At this point I decided to go straight to the self service fueling area. At $5.66/gallon the self service 100LL at Northampton is a good $0.40/gallon cheaper than full serve at Nashua. So I could pull up to the self service area and unload people and baggage and refuel.
This was my first time using a self service fueling station. Back when I was a renter pilot I very rarely got fuel outside of Nashua and so far my fuel stops in the Cardinal have been full service. The self service avgas stations are a bit more complex than your typical automotive pay at the pump setup.
First you need to ground the aircraft (full service fueling always involves this step). This is needed because the aircraft can accumulate a static charge in flight and you do not want the fueling nozzle to be the point of discharge. So the first step is to ground things by attaching a clamp and cable from the fueling station to the exhaust pipe.
Much like an automotive pay at the pump setup you start by swiping your card. What happens next is different. The display says, “Have you grounded the aircraft?” and you have to enter Yes. Next it asks for your tail number. This will be printed on the receipt but I think they also retain this information to notify pilots if any issue is discovered with the fuel pumped from that tank.

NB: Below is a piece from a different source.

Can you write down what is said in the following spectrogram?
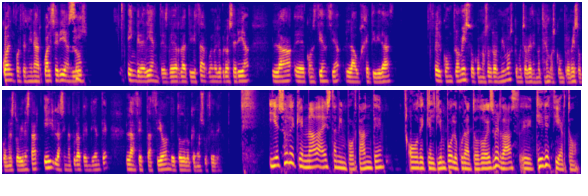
¿Cuál, por terminar, cuáles serían los ingredientes de relativizar? Bueno, yo creo que sería la eh, conciencia, la objetividad, el compromiso con nosotros mismos, que muchas veces no tenemos compromiso con nuestro bienestar, y la asignatura pendiente, la aceptación de todo lo que nos sucede. Y eso de que nada es tan importante o de que el tiempo lo cura todo, ¿es verdad? Eh, ¿Qué hay de cierto?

It also asked me to enter a dollar amount. This I was confused by since obviously I didn’t know exactly how much fuel would be needed to top the tanks. So I typed in $300 as a conservative estimate and hoped this would not obligate me to purchase extra fuel! It turns out this is the amount used for the initial authorization “hold” with the credit card company. I think automotive stations usually have a fixed value here but it is nice to see the ability to select something variable for avgas pumps. A full tank fueling on some larger airplanes could be a thousand dollars or more!
The fueling itself was not difficult. The airport provides a ladder next to the fuel pump so you can get on top of the wing and the only trick was inserting the pump nozzle nice and far into the tank to avoid splash back. Once the pump is turned off the pay at the pump machine prints out a nice receipt with quantity, price and tail number. Topping off the tanks took 38.9 gallons (4.7 hours Hobbs since the last top off).
My trip back to Nashua was uneventful and quick. Since the distance is so low (barely over 50 nm) and I was in no hurry I experimented with rolling the power back to 22″ and 2300 rpm and running lean of peak. The engine seemed to run smoothly with this power setting although airspeed was reduced. I had a tailwind and was making the same groundspeeds I would be making with calm winds and higher power settings. The analog fuel flow gauge in the Cardinal is not to be trusted (it is really a poorly calibrated fuel pressure gauge) but showed around 8 gph. Some day I will install real fuel flow instrumentation – it would be a safety asset and enable more efficient operation.
Total logged time was 3.0 with 4 landings. This brings me past a milestone with more than 25 hours in the Cardinal now. It will be time for an oil change soon, yet another ownership adventure!